Here is what I wrote to him, with editing out some details which would give me away: 

Hi. I saw your off the derech blog. Let me introduce myself. I'm not here to "argue" etc., just I'm looking for a friend with which to discuss this topic openly, but not in the comments of an everyone-sees blog.

I'm an FFB, 29, married, officially in Kollel, with 3.5 kids. But in between there's a long story.

I was convinced growing up that Yiddishkeit was true, and I've discovered hashkafa seforim,  that presented me with a world view which put all my "struggles" into somewhat of a perspective. 

I didn't really have the patience to read all the way through your blog, but I understand that the perception of God which you were taught is a rather negative, menacing one. I learnt of a loving, understanding God. I'd be curious to discuss that with you.

I'm looking for a friend. Someone who won't be afraid to seriously consider all sides of the issue with me, and with whom I won't be embarrassed to discuss the issues with. I don't really care who it is, and how religious you are etc.,or any one else you might know who might be interested in writing or talking. I just care that you should be open minded to discuss even the pro- side of the matter in different ways also, not just an argument trying to convince each other etc.

I'd appreciate if you'd get back to me. 

Looking back, I can't believe I wrote that. It looks like a trolling Kiruv worker wrote that!

Well, he responded, and we ended up writing back and forth for a few months.  I'll get to that in my next posts.


I guess the first thing I should do is to tell a little bit about myself.

I was born into a frum family, and grew up in the regular yeshiva system.  Today I'm in my 30s, married with children, and I guess you can call me an "undercover" skeptic, or orthoprax, אנוס. or one of the other names which are floating around these days.
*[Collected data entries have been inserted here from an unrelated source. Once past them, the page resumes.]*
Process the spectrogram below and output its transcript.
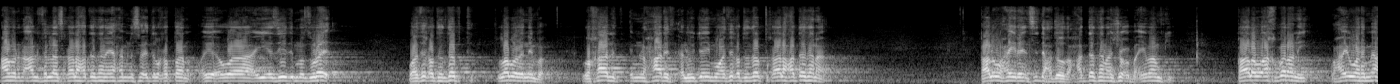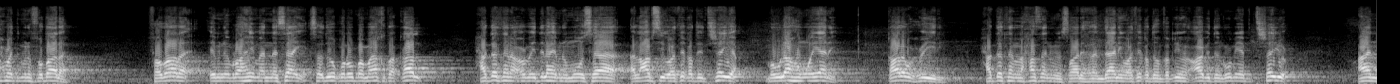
camr bn cali falas qala xadana yaxya bn saciid alqaطaan wa yaziid ibn zurayc wa iqatu habt labada ninba wa khaalid ibn xaari alhujaymi wa iqatu habt qala xadaana qaala waxay yihaheen saddexdooda xadaana shucba imaamkii qaala waahbaranii waxay i warramay axmed ibn fadala fadala ibn ibrahim النasائي saduuq rubama akhطأ qaal xadaثna cubaydالlah ibn muسى alcabsi wa iqaة tashayc mowlaahum weyaane qaala wuxuu yidhi xadaثna xasan ibn صالح اlamdani wa iqaة faqih caabid rumya btashayuc can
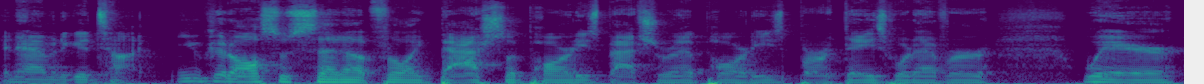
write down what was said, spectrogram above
and having a good time. You could also set up for like bachelor parties, bachelorette parties, birthdays, whatever, where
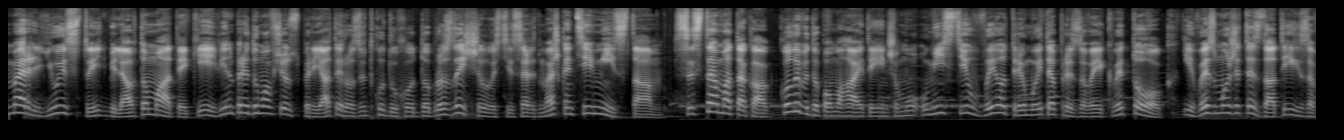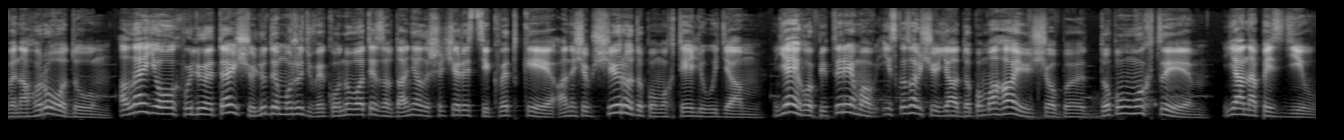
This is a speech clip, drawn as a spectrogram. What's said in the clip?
Мер Льюіс стоїть біля автоматики, і він придумав, щоб сприяти розвитку духу доброзичливості серед мешканців міста. Система така: коли ви допомагаєте іншому у місті, ви отримуєте призовий квиток, і ви зможете здати їх за винагороду. Але його хвилює те, що люди можуть виконувати завдання лише через ці квитки, а не щоб щиро допомогти людям. Я його підтримав і сказав, що я допомагаю, щоб допомогти. Я напиздів.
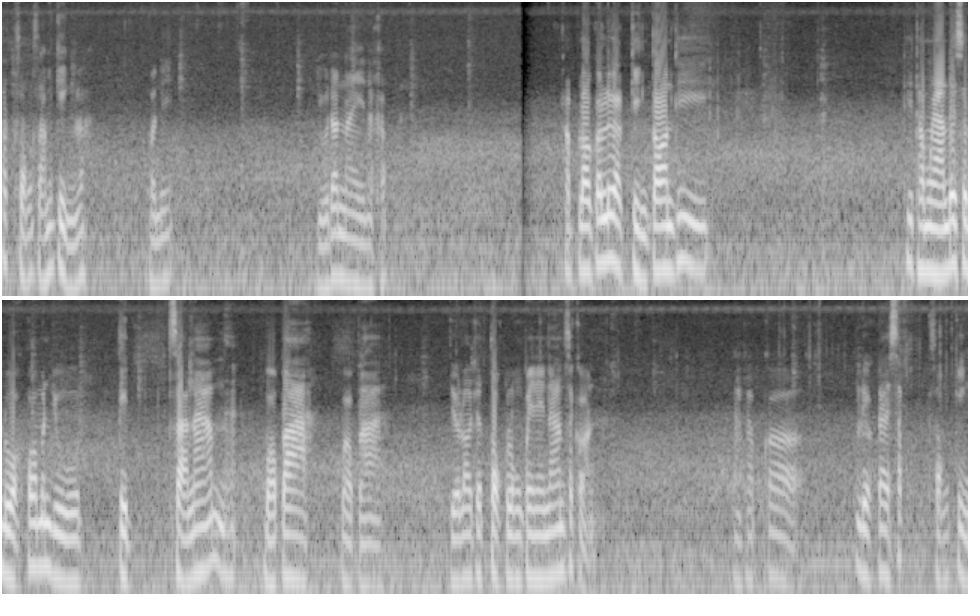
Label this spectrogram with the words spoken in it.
สักสองสามกิ่งนะวันนี้ อยู่ด้านในนะครับ ครับเราก็เลือกกิ่งตอนที่ ที่ทำงานได้สะดวกเพราะมันอยู่ติด สระน้ำนะฮะบ่อปลาบ่อปลา เดี๋ยวเราจะตกลงไปในน้ำซะก่อนนะครับ ก็เลือกได้สักสองกิ่ง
One of the things I set out to do in this blog is to share the story of how I got from point A to point B.

What's driven me to start blogging?  Most of all, it's a sense of loneliness.  I consider myself a very sensitive person.  Over the past few years I have gotten to know a few chevra who are or who have been in my situation.  But a Facebook chat here and there, or meeting up once in a blue moon hasn't helped me to break out of this feeling of being alone in this situation of mine.

I hope by sharing my story, I might find other people who share my feelings or who can appreciate them.

I invite my readers to post comments.  I don't think that I'll have time to reply to each one, but I will certainly enjoy reading them.

I don't know where to begin my story from.

Frum people who I've spoken to about Emunah and Kefira very often try to steer away the conversation away from intellectual arguments, towards discussions to whether or not I was happy at the time I started doubting, or if I felt pressured by Yiddishkeit.  Of course, it's impossible to have any serious discussion once those doors are open.

Therefore, I'm afraid that if I discuss my childhood, there might be a frummie who will start looking for that candy I ate without a hechsher, or that Rebbe in cheder who mistreated me.

But then, you might ask, who cares?  The world is full of people who don't care to understand another human being.  Just say your story, and whoever is ready to put aside his preconceptions and biases will hear you out.  Whoever doesn't you don't want to be their friend anyways ;)

So let's start.  I think that it's best if I don't follow a chronological order, just to write as it comes.